Halfway through my labors, I heard the daughter's bedroom window open and a small voice said, "Good morning, Mommy!"

And that was quickly followed by, "Can I have some zucchini bread for breakfast?"

After filling four bins, I was surprised to see it was after 11, and decided that it would be a good time to shower so I'd be fresh to meet Mrs. R. When I was drying myself, I heard the daughter call me, her voice small and a bit frightened.

"Your cousin LL called," she said. "She needs you to call her back."

My heart sank. LL and her husband PM only call me when it's bad news. Otherwise we shoot emails back and forth. I called the number the daughter had taken down, fearing the worst.

"You know," LL said when she answered, "it really sucks that I only call you..."

"When it's bad news," I replied. But I took heart from the fact that she didn't sound hysterical, so probably PM and their kids were all okay.

And they were, but it was bad news.

I read the paper every day, and every day there is some awful story, a few paragraphs long, and I stop for a moment to think of the family who was left behind, who have to live with the loss of the loved one. It never occurred to me think that one day that family would be mine.

My cousin B.'s youngest son had been found dead, the victim of an apparent accident. The boy's body had only been identified this morning; his father had just received the news from the coroner. It's been a difficult time for B.: his wife, the boy's mother, died a couple of years ago from a degenerative disease.

Usually, even when we have to share bad news, it's news of an illness or the death of an elderly parent. The loss of a 20-year-old who'd gone off into the mountains on his own, and who as near as anyone could tell, fell off his skateboard, is unfathomable. Seeing it in black and white in the newspaper did not make it more real, just more horrible.

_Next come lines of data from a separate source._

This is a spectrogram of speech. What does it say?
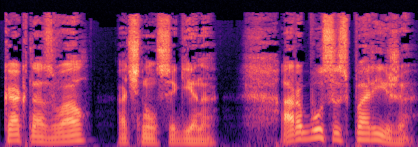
«Как назвал?» — очнулся Гена. «Арбуз из Парижа».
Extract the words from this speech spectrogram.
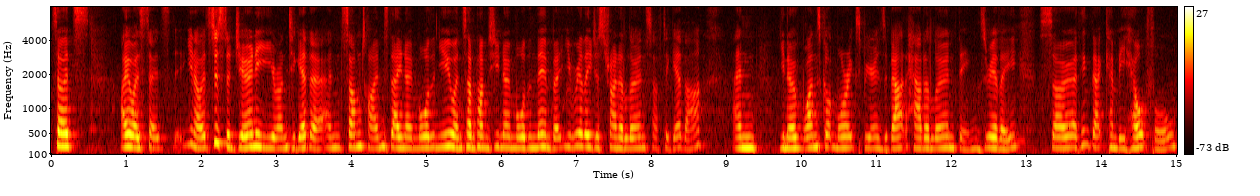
So it's I always say it's you know it's just a journey you're on together, and sometimes they know more than you, and sometimes you know more than them. But you're really just trying to learn stuff together, and you know one's got more experience about how to learn things really. So I think that can be helpful.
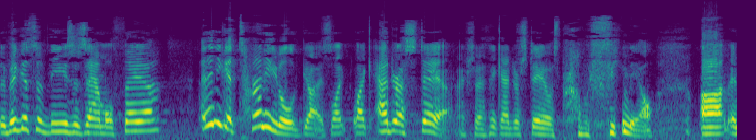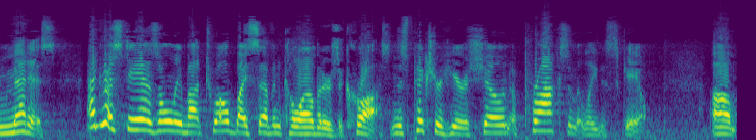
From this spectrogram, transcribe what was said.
The biggest of these is Amalthea. And then you get tiny little guys like, like Adrastea. Actually, I think Adrastea was probably female. Uh, and Metis. Adrastea is only about 12 by 7 kilometers across. And this picture here is shown approximately to scale. Um,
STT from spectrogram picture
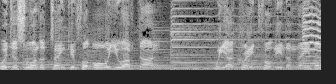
We just want to thank you for all you have done. We are grateful in the name of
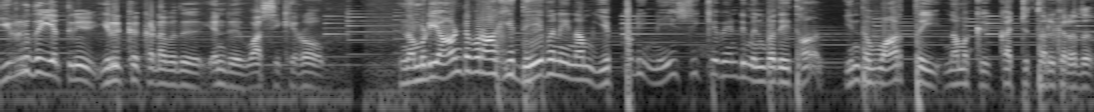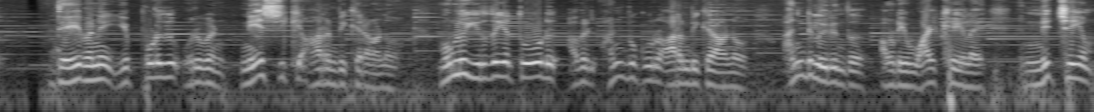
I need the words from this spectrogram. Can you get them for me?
இருதயத்தில் இருக்க கடவுது என்று வாசிக்கிறோம். நம்முடைய ஆண்டவராகிய தேவனை நாம் எப்படி நேசிக்க வேண்டும் என்பதை தான் இந்த வார்த்தை நமக்கு கற்றுத் தருகிறது தேவனை எப்பொழுது ஒருவன் நேசிக்க ஆரம்பிக்கிறானோ முழு இருதயத்தோடு அவரில் அன்பு கூற ஆரம்பிக்கிறானோ அன்றிலிருந்து அவருடைய வாழ்க்கையில நிச்சயம்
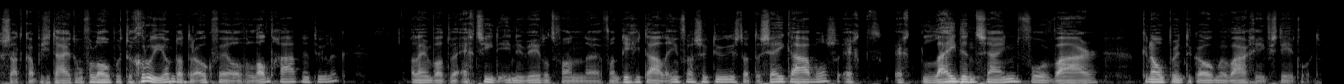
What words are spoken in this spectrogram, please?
zat capaciteit om voorlopig te groeien, omdat er ook veel over land gaat natuurlijk. Alleen wat we echt zien in de wereld van, uh, van digitale infrastructuur is dat de zeekabels echt, echt leidend zijn voor waar knooppunten komen waar geïnvesteerd wordt.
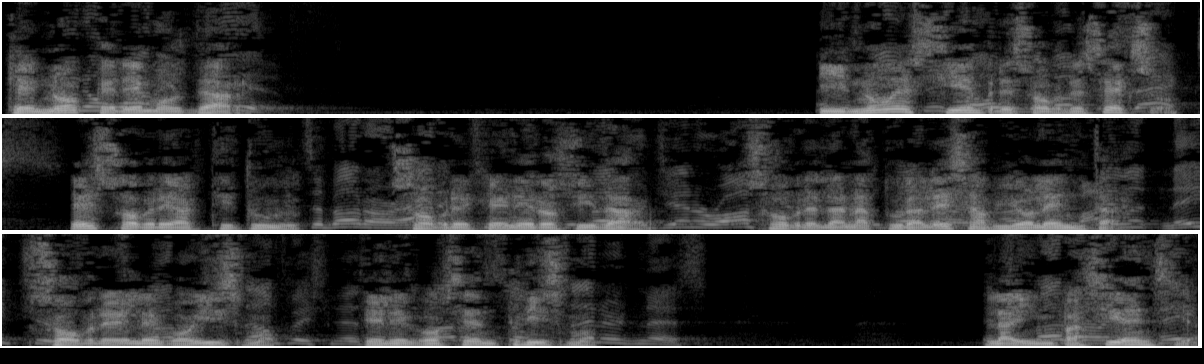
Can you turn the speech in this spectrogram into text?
que no queremos dar. Y no es siempre sobre sexo. Es sobre actitud, sobre generosidad, sobre la naturaleza violenta, sobre el egoísmo, el egocentrismo, la impaciencia.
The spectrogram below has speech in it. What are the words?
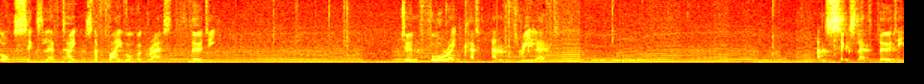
Long six left tightens to five over crest, 30. Turn four right cut and three left. And six left, 30.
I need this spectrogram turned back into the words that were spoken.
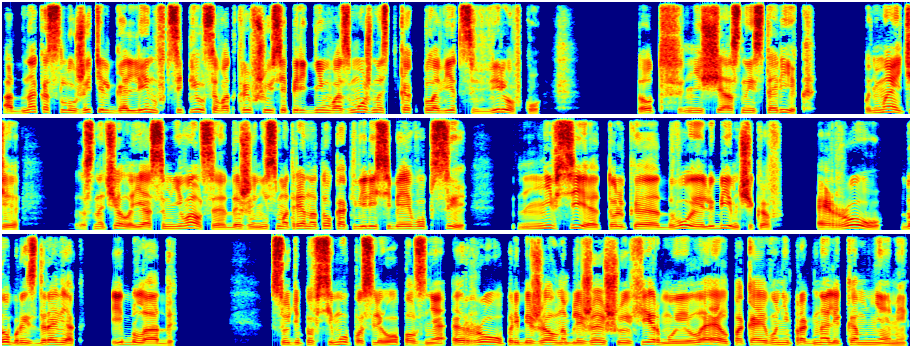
Однако служитель Галлин вцепился в открывшуюся перед ним возможность, как пловец в веревку — тот несчастный старик. Понимаете, сначала я сомневался, даже несмотря на то, как вели себя его псы. Не все, только двое любимчиков. Эрроу, добрый здоровяк, и Блад. Судя по всему, после оползня Эрроу прибежал на ближайшую ферму и лаял, пока его не прогнали камнями.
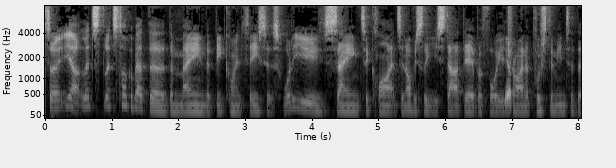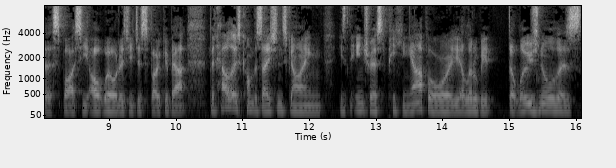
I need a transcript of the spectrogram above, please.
so yeah, let's let's talk about the the main the Bitcoin thesis. What are you saying to clients? And obviously, you start there before you're yep. trying to push them into the spicy alt world, as you just spoke about. But how are those conversations going? Is the interest picking up, or are you a little bit delusional as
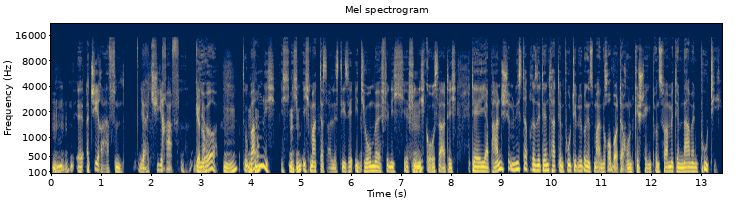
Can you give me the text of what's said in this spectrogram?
Mhm. mhm. Äh, Giraffen. Ja, Giraffen. Genau. Ja, mhm. du, warum mhm. nicht? Ich, ich, ich mag das alles. Diese Idiome finde ich, finde ich großartig. Der japanische Ministerpräsident hat dem Putin übrigens mal einen Roboterhund geschenkt und zwar mit dem Namen Puti.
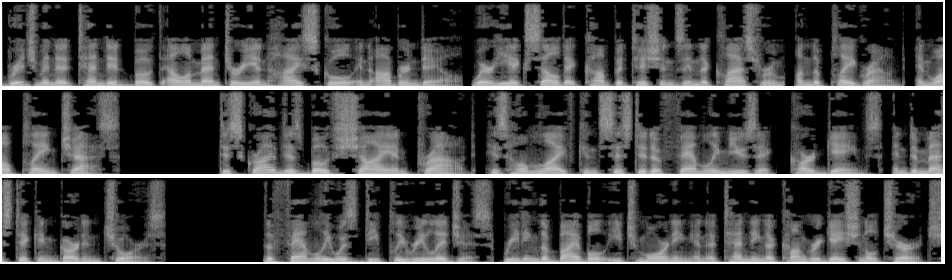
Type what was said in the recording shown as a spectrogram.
Bridgman attended both elementary and high school in Auburndale, where he excelled at competitions in the classroom, on the playground, and while playing chess. Described as both shy and proud, his home life consisted of family music, card games, and domestic and garden chores. The family was deeply religious, reading the Bible each morning and attending a congregational church.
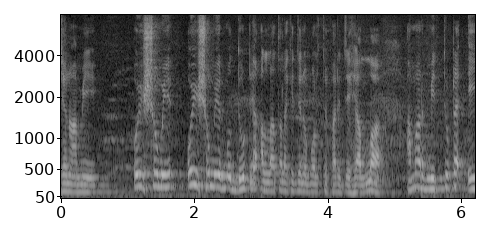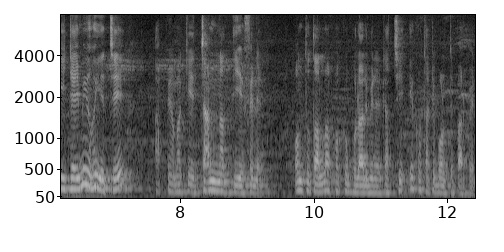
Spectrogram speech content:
যেন আমি ওই সময়, ওই সময়ের মধ্যে উঠে আল্লাহ তালাকে যেন বলতে পারে যে, হে আল্লাহ, আমার মৃত্যুটা এই টাইমে হয়েছে, আপনি আমাকে জান্নাত দিয়ে ফেলেন। অন্তত আল্লাহ ফকরবুল আলমিনের কাছে এ কথাটি বলতে পারবেন।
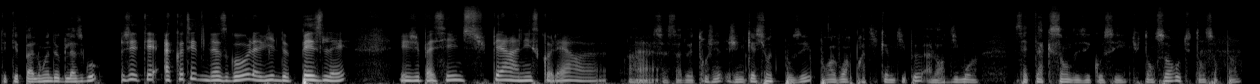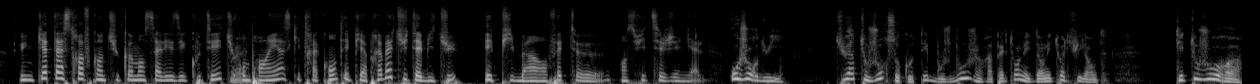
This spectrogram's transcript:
tu n'étais pas loin de Glasgow. J'étais à côté de Glasgow, la ville de Paisley, et j'ai passé une super année scolaire. euh, Ah, Euh. ça, ça doit être trop génial. J'ai une question à te poser pour avoir pratiqué un petit peu. Alors dis-moi, cet accent des Écossais, tu t'en sors ou tu t'en sors pas? Une catastrophe quand tu commences à les écouter, tu Ouais. comprends rien à ce qu'ils te racontent, et puis après, bah, tu t'habitues. Et puis, bah, en fait, euh, ensuite, c'est génial. Aujourd'hui, tu as toujours ce côté bouge-bouge. Rappelle-toi, on est dans l'étoile filante. Tu es toujours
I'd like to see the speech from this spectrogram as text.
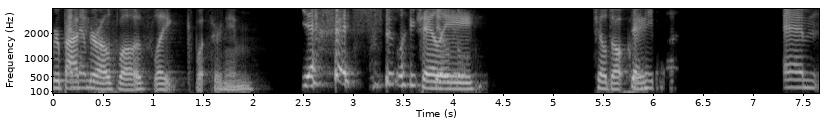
We're bad then we- as like, what's her name? Yeah, it's like Shelly. Jill Dockley. Um,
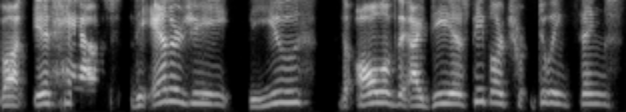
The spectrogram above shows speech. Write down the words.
but it has the energy, the youth, the all of the ideas. People are tr- doing things,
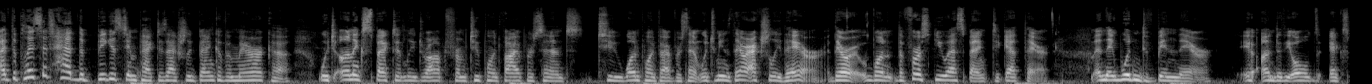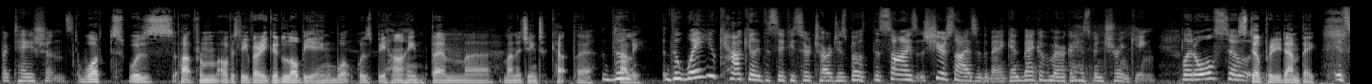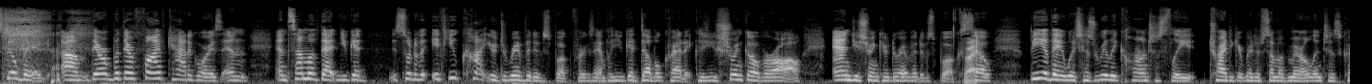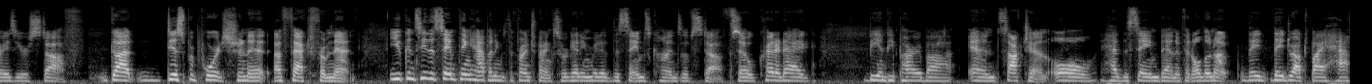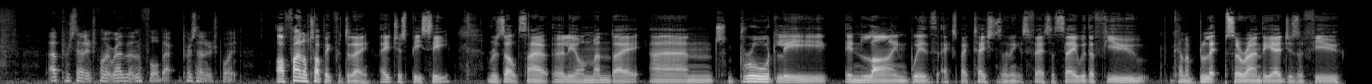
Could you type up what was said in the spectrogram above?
Uh, the place that's had the biggest impact is actually Bank of America, which unexpectedly dropped from 2.5% to 1.5%, which means they're actually there. They're one the first U.S. bank to get there, and they wouldn't have been there under the old expectations. What was, apart from obviously very good lobbying, what was behind them uh, managing to cut their The, tally? The way you calculate the SIFI surcharge is both the size, sheer size of the bank, and Bank of America has been shrinking, but also Still pretty damn big. It's still big. Um, there, are, but there are five categories, and and some of that you get sort of if you cut your derivatives book, for example, you get double credit because you shrink overall and you shrink your derivatives book. Right. So B of A, which has really consciously tried to get rid of some of Merrill Lynch's crazier stuff, got disproportionate effect from that. You can see the same thing happening with the French banks who are getting rid of the same kinds of stuff. So Credit Ag. BNP Paribas and SocGen all had the same benefit, although not they, they dropped by half a percentage point rather than a full percentage point. Our final topic for today HSBC results out early on Monday and broadly in line with expectations, I think it's fair to say, with a few kind of blips around the edges, a few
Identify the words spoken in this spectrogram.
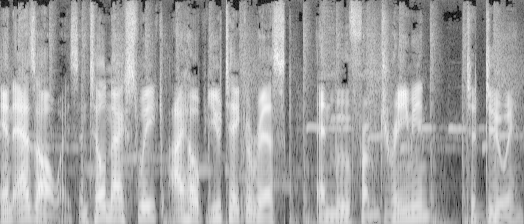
And as always, until next week, I hope you take a risk and move from dreaming to doing.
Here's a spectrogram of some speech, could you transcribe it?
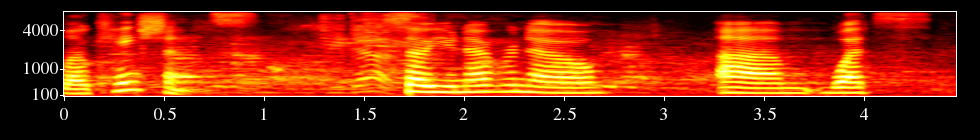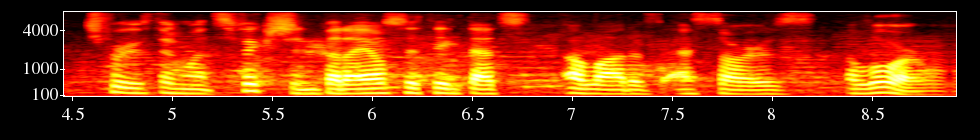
locations. He does. So you never know um, what's truth and what's fiction. But I also think that's a lot of SR's allure,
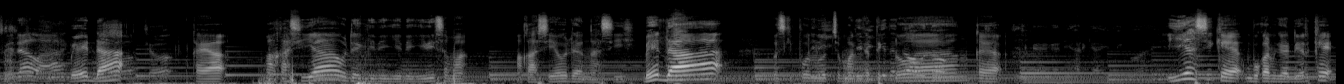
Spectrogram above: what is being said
Beda lah. beda gitu. cok Kayak makasih ya udah gini gini gini sama makasih ya udah ngasih. Beda. Meskipun lu Jadi- cuman jadi ngetik kita tahu doang kayak jadi kayak gak dihargain nih gue iya sih kayak bukan gadir kayak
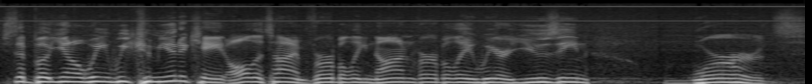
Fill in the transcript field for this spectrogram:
she said, but you know, we, we communicate all the time, verbally, non verbally. We are using words,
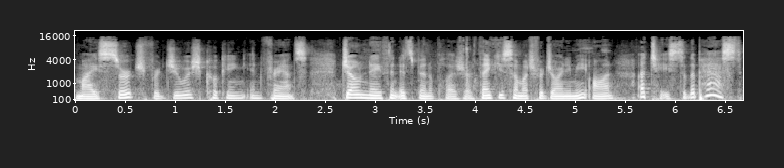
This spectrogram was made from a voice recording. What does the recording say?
My search for Jewish cooking in France. Joan Nathan, it's been a pleasure. Thank you so much for joining me on A Taste of the Past.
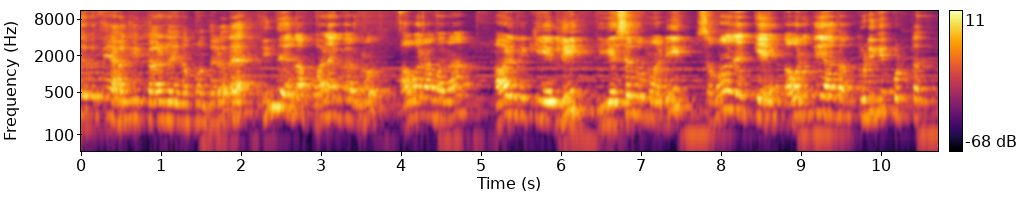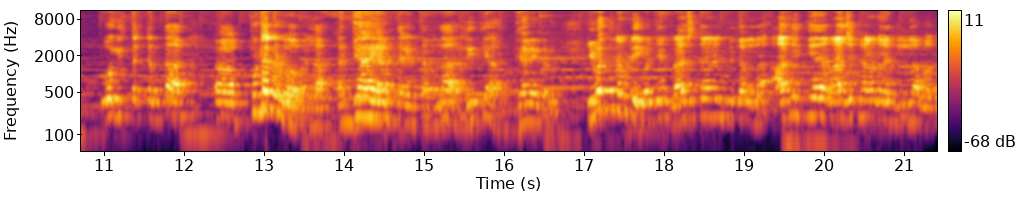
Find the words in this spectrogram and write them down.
ದೇವತೆ ಆಗಲಿ ಕಾರಣ ಏನಪ್ಪ ಅಂತ ಹೇಳಿದ್ರೆ ಹಿಂದೆ ಎಲ್ಲ ಪಾಳೆಗಾರರು ಅವರವರ ಆಳ್ವಿಕೆಯಲ್ಲಿ ಹೆಸರು ಮಾಡಿ ಸಮಾಜಕ್ಕೆ ಅವರದೇ ಆದ ಕೊಡುಗೆ ಕೊಟ್ಟ ಹೋಗಿರ್ತಕ್ಕಂಥ ಪುಟಗಳು ಅವೆಲ್ಲ, ಅಧ್ಯಾಯ ಅಂತ ಹೇಳ್ತಾರಲ್ಲ, ಆ ರೀತಿಯ ಅಧ್ಯಾಯಗಳು. ಇವತ್ತು ನಮ್ಗೆ ಇವತ್ತೇನು ರಾಜಕಾರಣಿಗಳಿದಾರಲ್ಲ ಆ ರೀತಿಯ ರಾಜಕಾರಣ ಇರಲಿಲ್ಲ ಅವಾಗ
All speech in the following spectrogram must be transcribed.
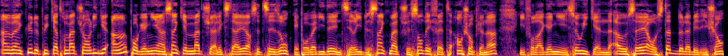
invaincue depuis quatre matchs en Ligue 1 pour gagner un cinquième match à l'extérieur cette saison et pour valider une série de cinq matchs sans défaite en championnat. Il faudra gagner ce week-end à Auxerre au stade de la Baie des Champs.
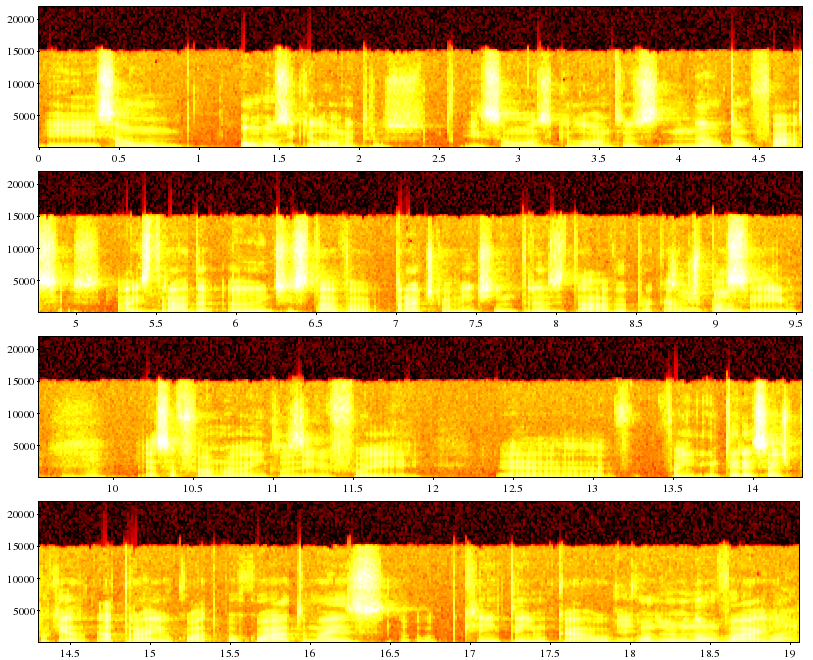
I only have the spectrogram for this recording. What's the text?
E são 11 quilômetros, e são 11 quilômetros não tão fáceis. A estrada antes estava praticamente intransitável para carro de Certo. passeio. Uhum. Essa fama, inclusive, foi, é, foi interessante porque atrai o 4x4, mas quem tem um carro É, comum não vai.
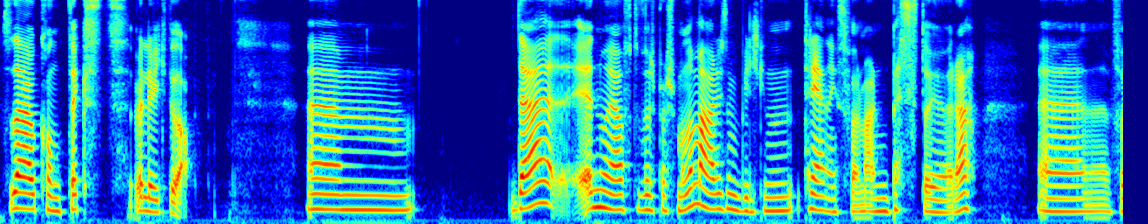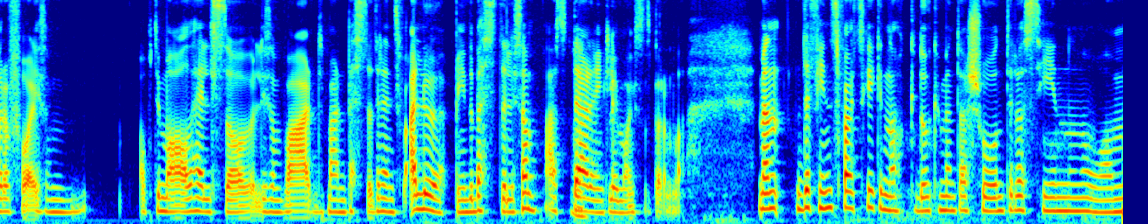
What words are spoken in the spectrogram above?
Så det er jo kontekst veldig viktig, da. Um, det er noe jeg ofte får spørsmål om, er liksom hvilken treningsform er den beste å gjøre eh, for å få liksom optimal helse, og liksom hva er det som er den beste treningsformen? Er løping det beste, liksom? Altså, det er det egentlig mange som spør om, da. Men det fins faktisk ikke nok dokumentasjon til å si noe om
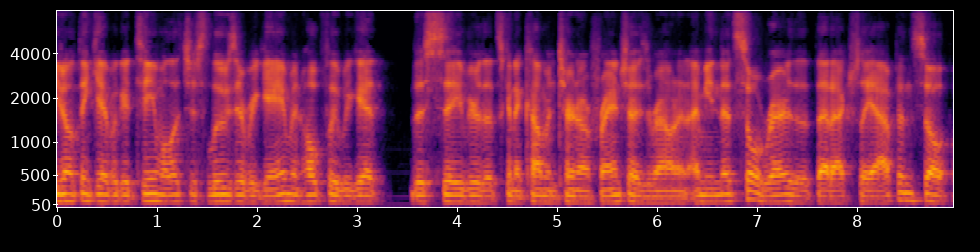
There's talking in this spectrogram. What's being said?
you don't think you have a good team, well, let's just lose every game, and hopefully we get the savior that's going to come and turn our franchise around. And I mean, that's so rare that that actually happens. So,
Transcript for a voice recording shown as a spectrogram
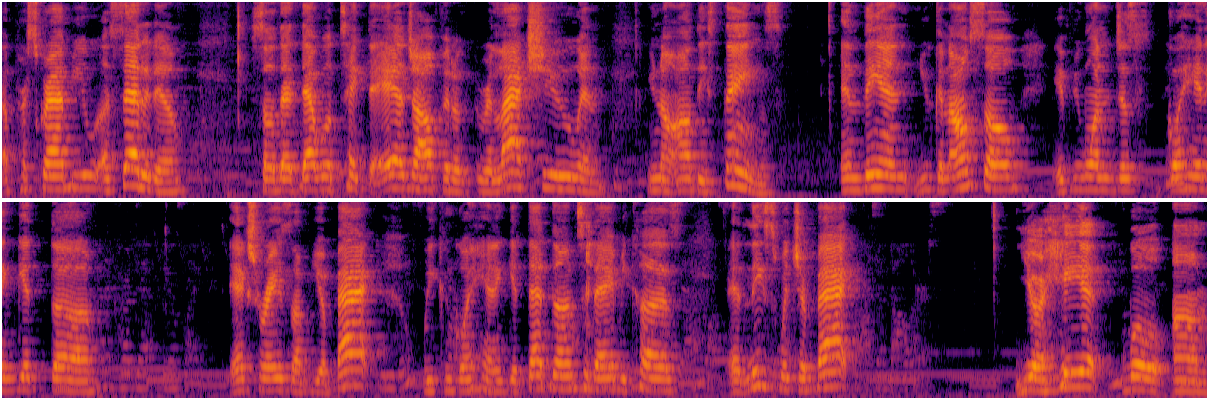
uh, prescribe you a sedative so that that will take the edge off it'll relax you and you know all these things and then you can also if you want to just go ahead and get the x-rays of your back we can go ahead and get that done today because at least with your back, your head will um,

During the few minutes that we spent talking, both LL and I realized how long it had been since we'd seen each other. I hope that we hold to the promises we made to get back into contact once they return from the boy's funeral, because life is simply too short.

I thought again of the shed skin I'd found in the garden just a few hours earlier, the intricate whorls and patterns on the discarded husk. How quickly people slip out of this life, leaving behind their own whorls and patterns, their part of the design finished.

Both my own children needed reassurance once they'd heard the sad story. After I'd returned from my luncheon with Mrs. R., the daughter was prowling around the kitchen, alternately hugging my head and looking in the pantry.

"I want something sweet," she announced.

But I hadn't really bought anything like that at the store, so I told her we would bake a cake, which made her ecstatic. She did the work while I just provided guidance, and together we worked in the kitchen, step-by-step, creating a cake.

While the cake baked, I put dinner together--halibut marinated in yogurt and tandoori paste, raita, salad and naan--and because time was short, I quickly whipped together the buttercream frosting, leaving the daughter the job of icing the cake after we'd eaten. She was pleased, and finished it off with rainbow sprinkles. We ate it and applauded, while the daughter sat and beamed.

It was the hottest day of summer to date, 99F when I glanced at the thermometer, and I never bake when it's that hot so as not to waste electricity trying to cool down an overheated kitchen. But today, the daughter and I made a cake. Because that brief moment is a treasure. Because life is too short.

Go listen to some music: "All Good Gifts" from the musical Godspell by Stephen Schwartz and John-Michael Tebelak. I can't explain why this song immediately came to mind when I got off the phone with LL. Perhaps because B., who is years and years older than I am, was the family hippie. He hitchhiked out to our house to be my youngest sister's godfather. Curiously, this song was frequently used as a hymn at the same church when I was a child.